• [What the exercise asks]: Copy every record exactly, leaving the pictures out.

• [Given data]:
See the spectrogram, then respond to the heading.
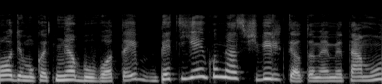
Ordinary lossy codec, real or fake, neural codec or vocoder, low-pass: AAC, 64 kbps; real; none; 10.8 kHz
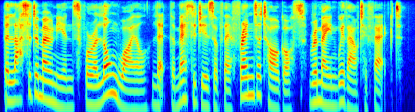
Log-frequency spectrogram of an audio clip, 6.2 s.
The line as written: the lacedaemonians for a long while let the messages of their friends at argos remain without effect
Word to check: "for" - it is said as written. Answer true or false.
true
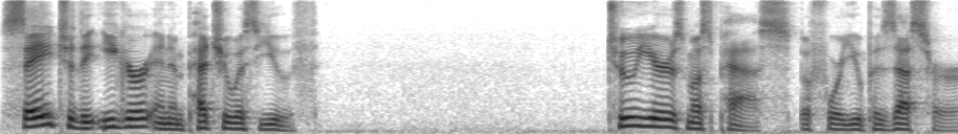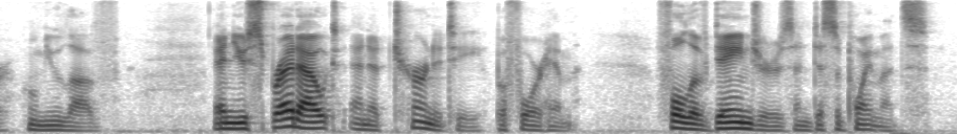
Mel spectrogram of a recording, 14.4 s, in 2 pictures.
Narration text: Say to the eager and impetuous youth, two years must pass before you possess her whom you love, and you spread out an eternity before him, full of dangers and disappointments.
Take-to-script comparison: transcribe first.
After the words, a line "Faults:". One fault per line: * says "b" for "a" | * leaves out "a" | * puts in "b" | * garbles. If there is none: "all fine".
Say to the eager and impetuous youth, two years must pass before you possess her whom you love, and you spread out an eternity before him, full of dangers and disappointments.
Faults:
all fine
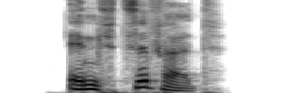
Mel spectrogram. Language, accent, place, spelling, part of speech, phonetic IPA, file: German, Germany, Berlin, entziffert, verb, [ɛntˈt͡sɪfɐt], De-entziffert.ogg
- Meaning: 1. past participle of entziffern 2. inflection of entziffern: third-person singular present 3. inflection of entziffern: second-person plural present 4. inflection of entziffern: plural imperative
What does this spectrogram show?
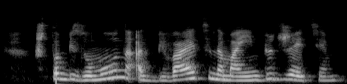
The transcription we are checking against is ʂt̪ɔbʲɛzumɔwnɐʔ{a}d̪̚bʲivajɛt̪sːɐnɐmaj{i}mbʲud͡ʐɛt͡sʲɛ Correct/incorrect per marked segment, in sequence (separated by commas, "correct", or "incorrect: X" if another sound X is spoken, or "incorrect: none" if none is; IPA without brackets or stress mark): incorrect: ɐ, correct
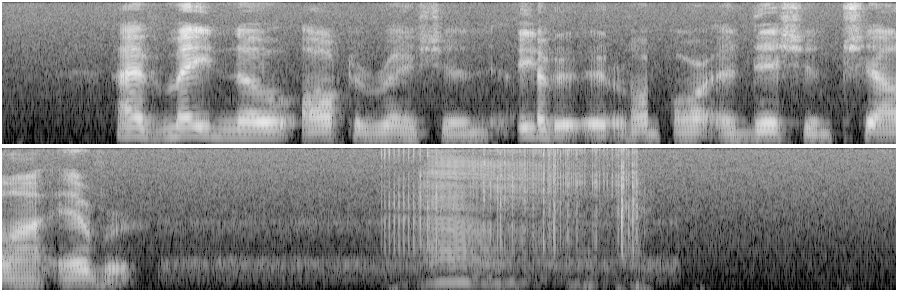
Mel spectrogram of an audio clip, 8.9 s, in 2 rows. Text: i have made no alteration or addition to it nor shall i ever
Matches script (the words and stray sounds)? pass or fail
fail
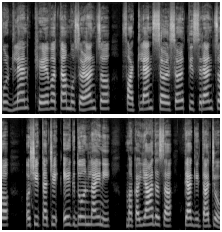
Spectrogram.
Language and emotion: Goan Konkani, neutral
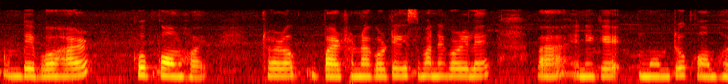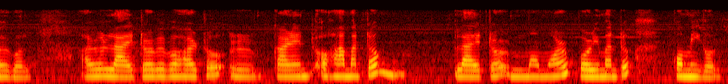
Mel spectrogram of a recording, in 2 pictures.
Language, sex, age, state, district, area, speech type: Assamese, female, 30-45, Assam, Jorhat, rural, spontaneous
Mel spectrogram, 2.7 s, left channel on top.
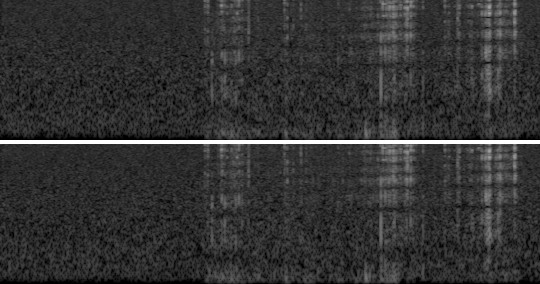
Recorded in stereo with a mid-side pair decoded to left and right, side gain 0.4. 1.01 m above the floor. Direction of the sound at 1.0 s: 5° right.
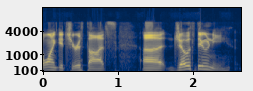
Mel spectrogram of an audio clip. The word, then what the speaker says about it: Joe Thuney: The first thing I have to do, because it's been absolutely beaten into me these last couple of days, is that I have to change your Joe Thuney, because that's how it's pronounced, fair.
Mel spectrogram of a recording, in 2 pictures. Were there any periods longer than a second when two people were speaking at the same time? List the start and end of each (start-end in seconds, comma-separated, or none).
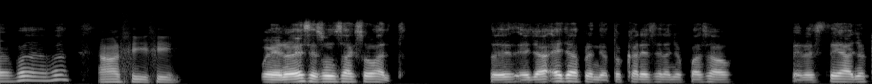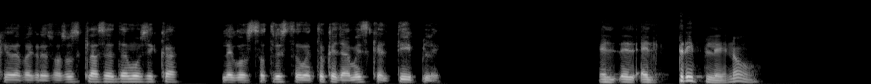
none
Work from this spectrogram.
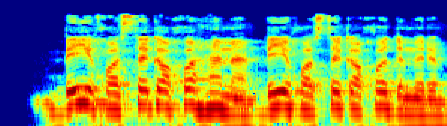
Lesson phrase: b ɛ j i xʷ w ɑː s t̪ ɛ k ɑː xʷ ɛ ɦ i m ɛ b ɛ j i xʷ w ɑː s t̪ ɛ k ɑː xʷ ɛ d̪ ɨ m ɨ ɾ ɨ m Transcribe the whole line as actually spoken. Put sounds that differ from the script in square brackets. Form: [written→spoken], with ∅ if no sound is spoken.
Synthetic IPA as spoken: b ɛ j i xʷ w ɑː s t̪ ɛ k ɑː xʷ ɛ ɦ [i→ɛ] m ɛ b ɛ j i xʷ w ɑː s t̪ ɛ k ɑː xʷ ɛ d̪ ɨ m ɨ ɾ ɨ m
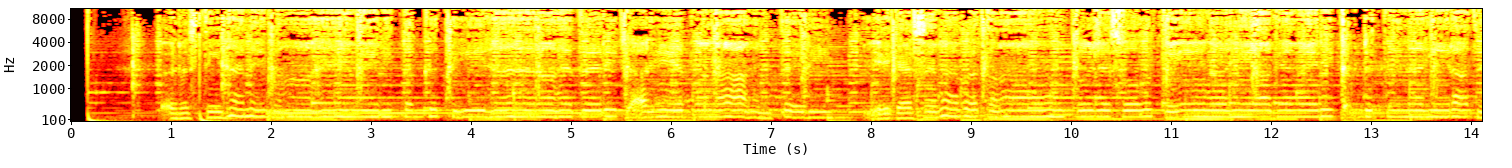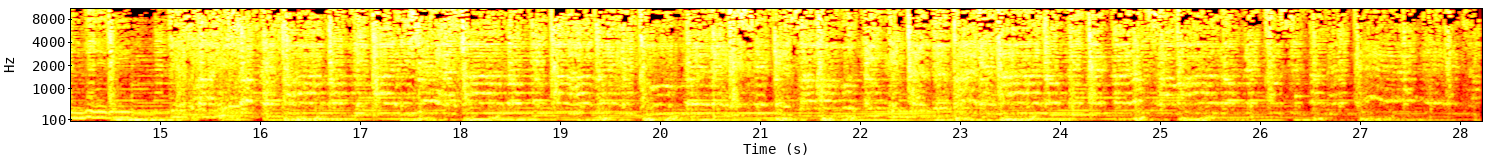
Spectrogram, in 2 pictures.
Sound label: love song hindi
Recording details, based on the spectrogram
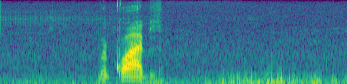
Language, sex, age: Southern Sotho, male, 20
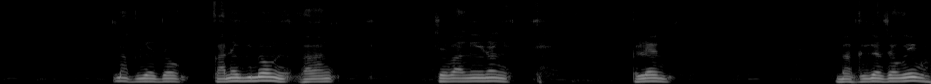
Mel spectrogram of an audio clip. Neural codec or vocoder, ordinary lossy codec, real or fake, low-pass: autoencoder, 48 kHz, 128 numbers a frame, DAC-VAE, trained on Japanese speech; none; fake; none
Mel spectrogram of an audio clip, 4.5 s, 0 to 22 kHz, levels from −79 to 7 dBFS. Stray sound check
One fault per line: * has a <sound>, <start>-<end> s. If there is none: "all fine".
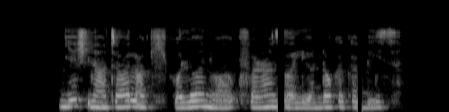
* has a dropout, 2.8-2.8 s
* has a dropout, 3.6-3.6 s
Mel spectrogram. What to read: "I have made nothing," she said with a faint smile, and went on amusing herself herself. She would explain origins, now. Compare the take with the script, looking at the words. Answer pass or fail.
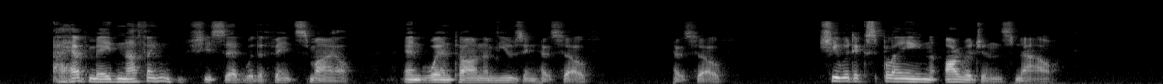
pass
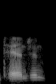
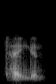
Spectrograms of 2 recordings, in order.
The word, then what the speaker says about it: Tangen: popularity, you know, the the most people say Tangen, but it's it's Tangan.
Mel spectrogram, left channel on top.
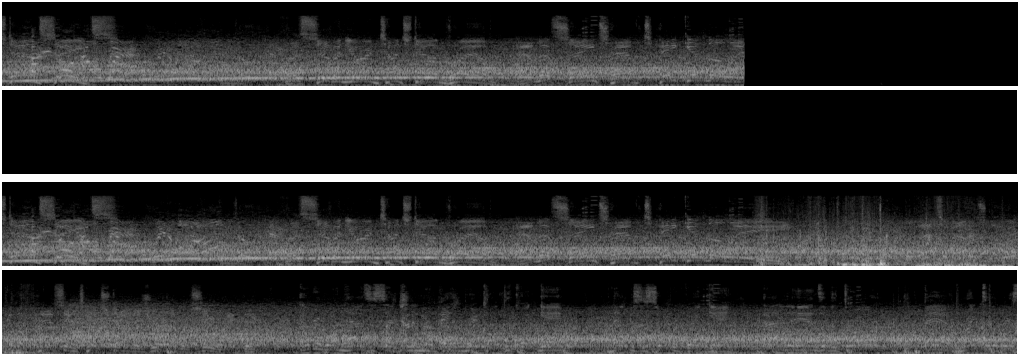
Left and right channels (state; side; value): drops out; left; at 7.5 s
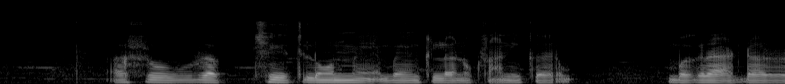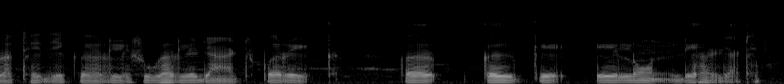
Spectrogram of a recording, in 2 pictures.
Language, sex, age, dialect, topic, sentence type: Chhattisgarhi, male, 18-24, Northern/Bhandar, banking, statement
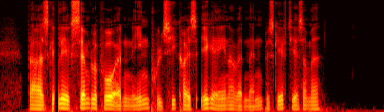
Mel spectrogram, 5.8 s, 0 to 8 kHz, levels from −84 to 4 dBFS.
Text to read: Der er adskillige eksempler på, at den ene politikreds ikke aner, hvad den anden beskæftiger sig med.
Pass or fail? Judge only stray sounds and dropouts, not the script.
fail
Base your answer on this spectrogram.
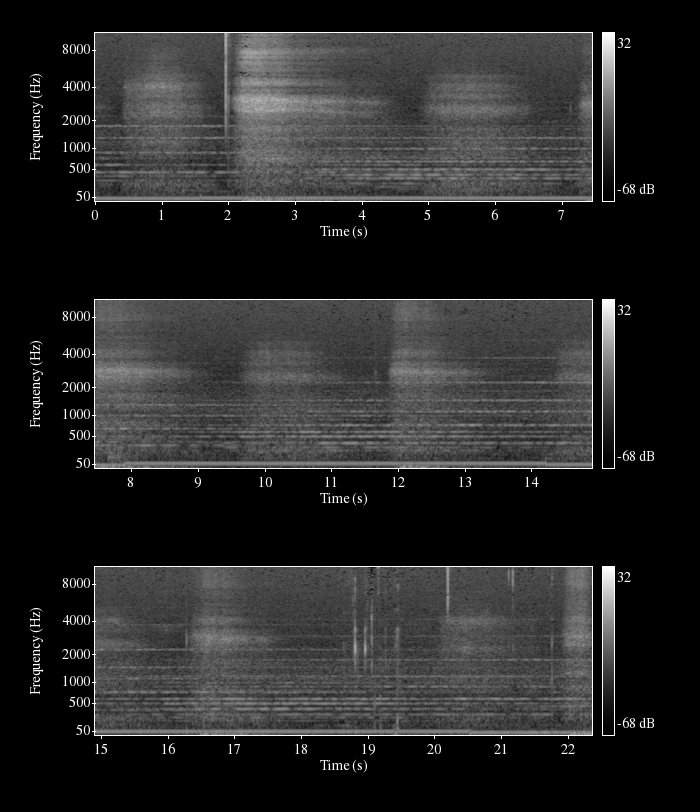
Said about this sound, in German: Und gemeinsam atmen wir hier atmen wir hier noch ein paar tiefe Atemzüge. Gern einfach durch die Nase ein und durch den Mund wieder aus.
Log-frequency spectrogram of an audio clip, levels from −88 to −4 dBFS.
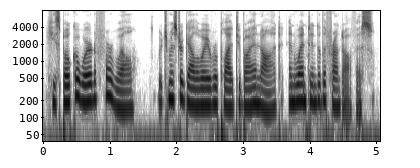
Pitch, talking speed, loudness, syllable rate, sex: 180 Hz, 235 wpm, -17 LUFS, 6.4 syllables/s, female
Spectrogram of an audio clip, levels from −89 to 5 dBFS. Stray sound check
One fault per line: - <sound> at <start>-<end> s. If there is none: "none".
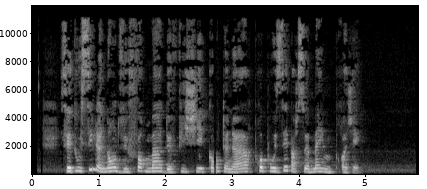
- dropout at 2.7-2.8 s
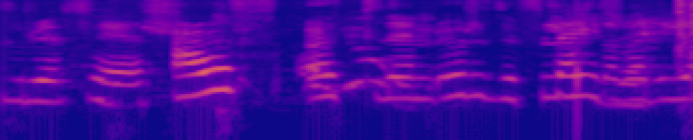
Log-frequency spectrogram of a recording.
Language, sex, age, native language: Icelandic, female, 9, Icelandic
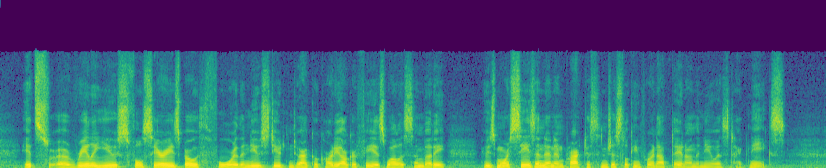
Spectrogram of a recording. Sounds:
speech

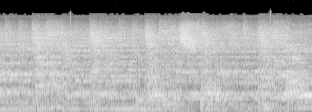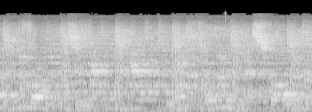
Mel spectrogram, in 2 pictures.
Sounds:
music
inside a large room or hall

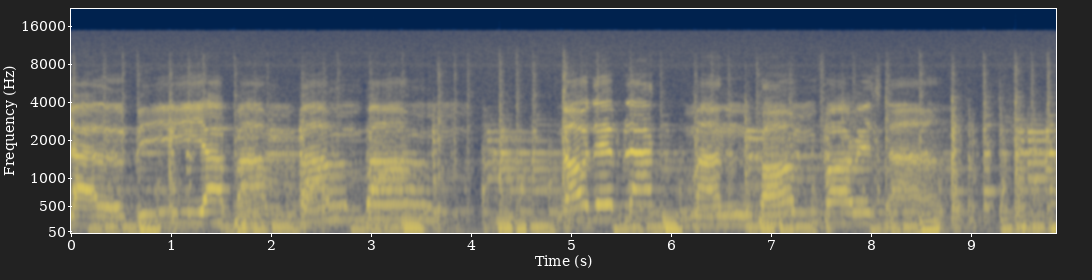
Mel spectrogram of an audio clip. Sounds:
music

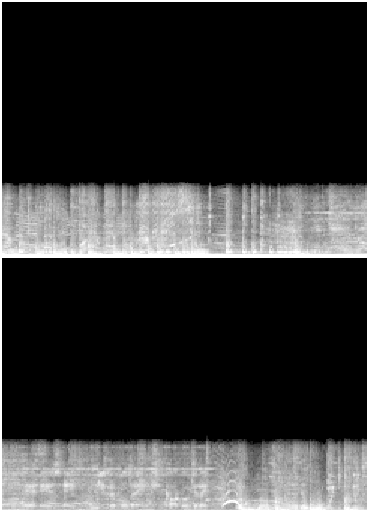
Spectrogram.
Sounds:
sound effect
music

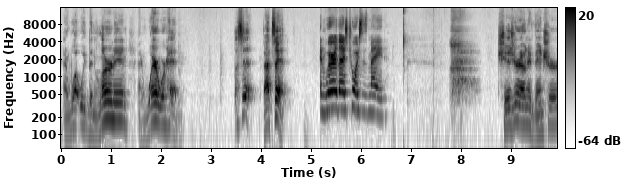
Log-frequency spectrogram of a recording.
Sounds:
speech

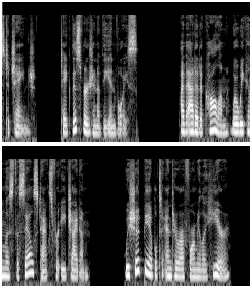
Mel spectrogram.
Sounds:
speech

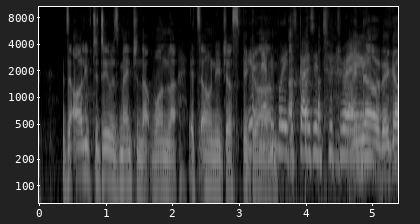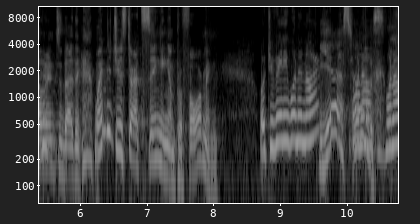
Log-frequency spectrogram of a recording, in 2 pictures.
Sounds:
speech

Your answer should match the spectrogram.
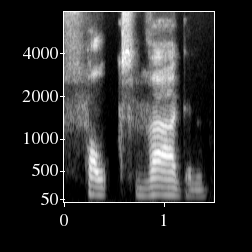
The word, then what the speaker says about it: Volkswagen: over again I mean Volkswagen in German is pronounced Volkswagen it just means people's car yeah yep it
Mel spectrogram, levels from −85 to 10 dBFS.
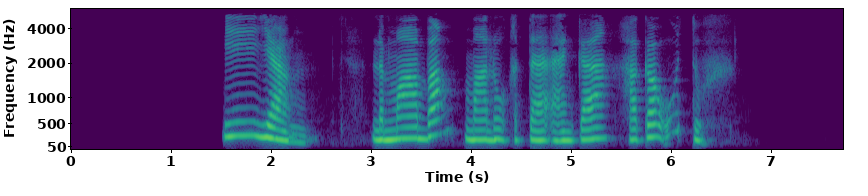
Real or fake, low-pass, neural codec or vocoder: real; 5.4 kHz; none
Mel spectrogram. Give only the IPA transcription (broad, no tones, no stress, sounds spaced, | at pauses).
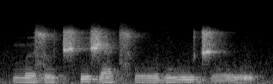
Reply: m ə z ʊ t͡ʃʰ ɪ ʒ æ t͡sʰ ʊː ð uː d͡ʒ ʊː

• [Solution for this task]:
See the spectrogram, then respond to the heading.
Ordinary lossy codec, real or fake, neural codec or vocoder, low-pass: AAC, 64 kbps; real; none; 10.8 kHz
Log-frequency spectrogram of an audio clip, 6.2 s.
The line as written: the lacedaemonians for a long while let the messages of their friends at argos remain without effect
Word to check: "for" - it is said as written. Answer true or false.
true
Mel spectrogram of a recording, 14.4 s, in 2 pictures.
Narration text: Say to the eager and impetuous youth, two years must pass before you possess her whom you love, and you spread out an eternity before him, full of dangers and disappointments.
Take-to-script comparison: transcribe first.
After the words, a line "Faults:". One fault per line: * says "b" for "a" | * leaves out "a" | * puts in "b" | * garbles. If there is none: "all fine".
Say to the eager and impetuous youth, two years must pass before you possess her whom you love, and you spread out an eternity before him, full of dangers and disappointments.
Faults:
all fine
Mel spectrogram. Language, accent, place, spelling, part of speech, phonetic IPA, file: German, Germany, Berlin, entziffert, verb, [ɛntˈt͡sɪfɐt], De-entziffert.ogg
- Meaning: 1. past participle of entziffern 2. inflection of entziffern: third-person singular present 3. inflection of entziffern: second-person plural present 4. inflection of entziffern: plural imperative
What does this spectrogram show?
The transcription we are checking against is ʂt̪ɔbʲɛzumɔwnɐʔ{a}d̪̚bʲivajɛt̪sːɐnɐmaj{i}mbʲud͡ʐɛt͡sʲɛ Correct/incorrect per marked segment, in sequence (separated by commas, "correct", or "incorrect: X" if another sound X is spoken, or "incorrect: none" if none is; IPA without brackets or stress mark): incorrect: ɐ, correct
Mel spectrogram of an audio clip, 8.9 s, in 2 rows. Text: i have made no alteration or addition to it nor shall i ever
Matches script (the words and stray sounds)? pass or fail
fail
Spectrogram.
Language and emotion: Goan Konkani, neutral
Mel spectrogram of a recording, in 2 pictures.
Language, sex, age, state, district, area, speech type: Assamese, female, 30-45, Assam, Jorhat, rural, spontaneous
Mel spectrogram, 2.7 s, left channel on top.
Recorded in stereo with a mid-side pair decoded to left and right, side gain 0.4. 1.01 m above the floor. Direction of the sound at 1.0 s: 5° right.
Mel spectrogram of an audio clip. The word, then what the speaker says about it: Joe Thuney: The first thing I have to do, because it's been absolutely beaten into me these last couple of days, is that I have to change your Joe Thuney, because that's how it's pronounced, fair.
Mel spectrogram of a recording, in 2 pictures. Were there any periods longer than a second when two people were speaking at the same time? List the start and end of each (start-end in seconds, comma-separated, or none).
none
Work from this spectrogram.
Lesson phrase: b ɛ j i xʷ w ɑː s t̪ ɛ k ɑː xʷ ɛ ɦ i m ɛ b ɛ j i xʷ w ɑː s t̪ ɛ k ɑː xʷ ɛ d̪ ɨ m ɨ ɾ ɨ m Transcribe the whole line as actually spoken. Put sounds that differ from the script in square brackets. Form: [written→spoken], with ∅ if no sound is spoken.
Synthetic IPA as spoken: b ɛ j i xʷ w ɑː s t̪ ɛ k ɑː xʷ ɛ ɦ [i→ɛ] m ɛ b ɛ j i xʷ w ɑː s t̪ ɛ k ɑː xʷ ɛ d̪ ɨ m ɨ ɾ ɨ m
Spectrogram, in 2 pictures.
Sound label: love song hindi
Recording details, based on the spectrogram
Language, sex, age: Southern Sotho, male, 20
Mel spectrogram of an audio clip. Neural codec or vocoder, ordinary lossy codec, real or fake, low-pass: autoencoder, 48 kHz, 128 numbers a frame, DAC-VAE, trained on Japanese speech; none; fake; none
Mel spectrogram of an audio clip, 4.5 s, 0 to 22 kHz, levels from −79 to 7 dBFS. Stray sound check
One fault per line: * has a <sound>, <start>-<end> s. If there is none: "all fine".
* has a dropout, 2.8-2.8 s
* has a dropout, 3.6-3.6 s
Mel spectrogram. What to read: "I have made nothing," she said with a faint smile, and went on amusing herself herself. She would explain origins, now. Compare the take with the script, looking at the words. Answer pass or fail.
pass
Spectrograms of 2 recordings, in order.
The word, then what the speaker says about it: Tangen: popularity, you know, the the most people say Tangen, but it's it's Tangan.
Mel spectrogram, left channel on top.
Left and right channels (state; side; value): drops out; left; at 7.5 s
Spectrogram of a recording, in 2 pictures.
Language, sex, age, dialect, topic, sentence type: Chhattisgarhi, male, 18-24, Northern/Bhandar, banking, statement
Mel spectrogram, 5.8 s, 0 to 8 kHz, levels from −84 to 4 dBFS.
Text to read: Der er adskillige eksempler på, at den ene politikreds ikke aner, hvad den anden beskæftiger sig med.
Pass or fail? Judge only stray sounds and dropouts, not the script.
fail
Base your answer on this spectrogram.
Said about this sound, in German: Und gemeinsam atmen wir hier atmen wir hier noch ein paar tiefe Atemzüge. Gern einfach durch die Nase ein und durch den Mund wieder aus.
Log-frequency spectrogram of an audio clip, levels from −88 to −4 dBFS.
Pitch, talking speed, loudness, syllable rate, sex: 180 Hz, 235 wpm, -17 LUFS, 6.4 syllables/s, female
Spectrogram of an audio clip, levels from −89 to 5 dBFS. Stray sound check
One fault per line: - <sound> at <start>-<end> s. If there is none: "none".
- dropout at 2.7-2.8 s
Log-frequency spectrogram of a recording.
Language, sex, age, native language: Icelandic, female, 9, Icelandic
Spectrogram of a recording. Sounds:
speech

Mel spectrogram, in 2 pictures.
Sounds:
music
inside a large room or hall

Mel spectrogram of an audio clip. Sounds:
music

Spectrogram.
Sounds:
sound effect
music

Log-frequency spectrogram of a recording.
Sounds:
speech

Mel spectrogram.
Sounds:
speech

Log-frequency spectrogram of a recording, in 2 pictures.
Sounds:
speech

Your answer should match the spectrogram.
The word, then what the speaker says about it: Volkswagen: over again I mean Volkswagen in German is pronounced Volkswagen it just means people's car yeah yep it
Mel spectrogram, levels from −85 to 10 dBFS.
Real or fake, low-pass, neural codec or vocoder: real; 5.4 kHz; none
Mel spectrogram. Give only the IPA transcription (broad, no tones, no stress, sounds spaced, | at pauses).
Reply: m ə z ʊ t͡ʃʰ ɪ ʒ æ t͡sʰ ʊː ð uː d͡ʒ ʊː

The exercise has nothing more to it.